The answer must consist solely of the lines below starting at the one containing "Use the spectrogram" and ending at the one containing "Can you recover", repeated exactly, with both ends included and all pictures omitted.

▶ _Input records_:
◆ ◆ ◆ ◆
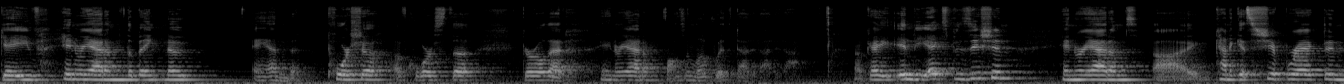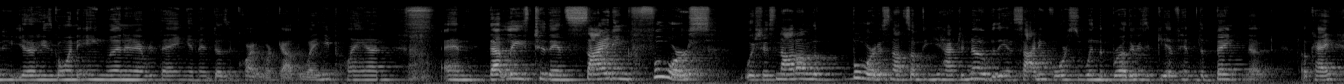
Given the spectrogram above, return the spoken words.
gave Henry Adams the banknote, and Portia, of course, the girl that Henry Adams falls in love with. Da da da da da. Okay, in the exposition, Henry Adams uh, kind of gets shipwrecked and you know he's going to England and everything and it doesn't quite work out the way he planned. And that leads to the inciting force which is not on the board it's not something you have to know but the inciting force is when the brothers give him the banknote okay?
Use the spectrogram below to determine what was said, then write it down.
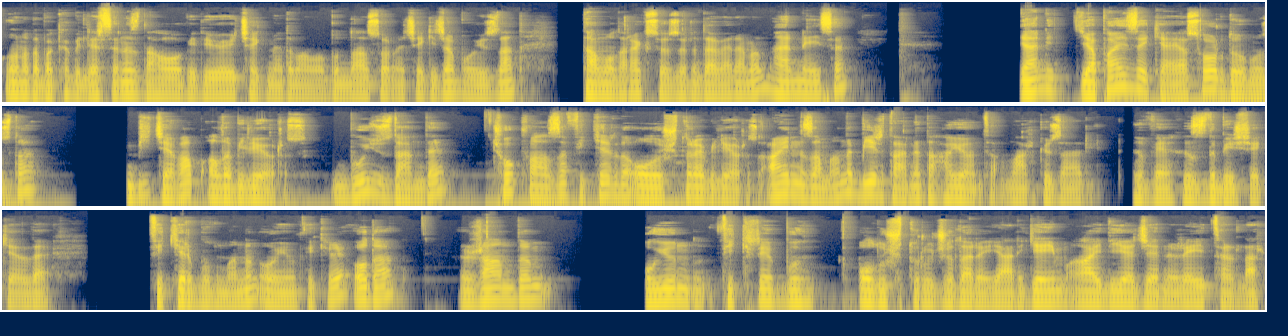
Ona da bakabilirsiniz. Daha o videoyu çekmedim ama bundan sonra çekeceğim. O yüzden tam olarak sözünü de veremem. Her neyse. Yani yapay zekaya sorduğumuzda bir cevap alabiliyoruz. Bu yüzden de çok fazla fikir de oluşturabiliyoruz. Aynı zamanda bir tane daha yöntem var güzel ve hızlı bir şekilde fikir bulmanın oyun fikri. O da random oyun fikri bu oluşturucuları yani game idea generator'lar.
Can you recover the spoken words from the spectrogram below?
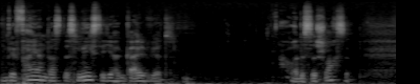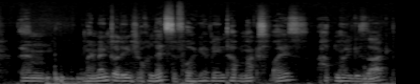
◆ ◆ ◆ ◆
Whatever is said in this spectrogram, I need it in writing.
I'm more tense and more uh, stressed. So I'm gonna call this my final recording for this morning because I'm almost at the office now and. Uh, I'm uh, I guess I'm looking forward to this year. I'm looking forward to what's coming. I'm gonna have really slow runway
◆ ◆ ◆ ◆
▶ _Problem solution_:
Use the spectrogram below to determine what was said, then write it down.
Ona da bakabilirsiniz. Daha o videoyu çekmedim ama bundan sonra çekeceğim. O yüzden tam olarak sözünü de veremem. Her neyse. Yani yapay zekaya sorduğumuzda bir cevap alabiliyoruz. Bu yüzden de çok fazla fikir de oluşturabiliyoruz. Aynı zamanda bir tane daha yöntem var güzel ve hızlı bir şekilde fikir bulmanın oyun fikri. O da random oyun fikri bu oluşturucuları yani game idea generator'lar.
Can you recover the spoken words from the spectrogram below?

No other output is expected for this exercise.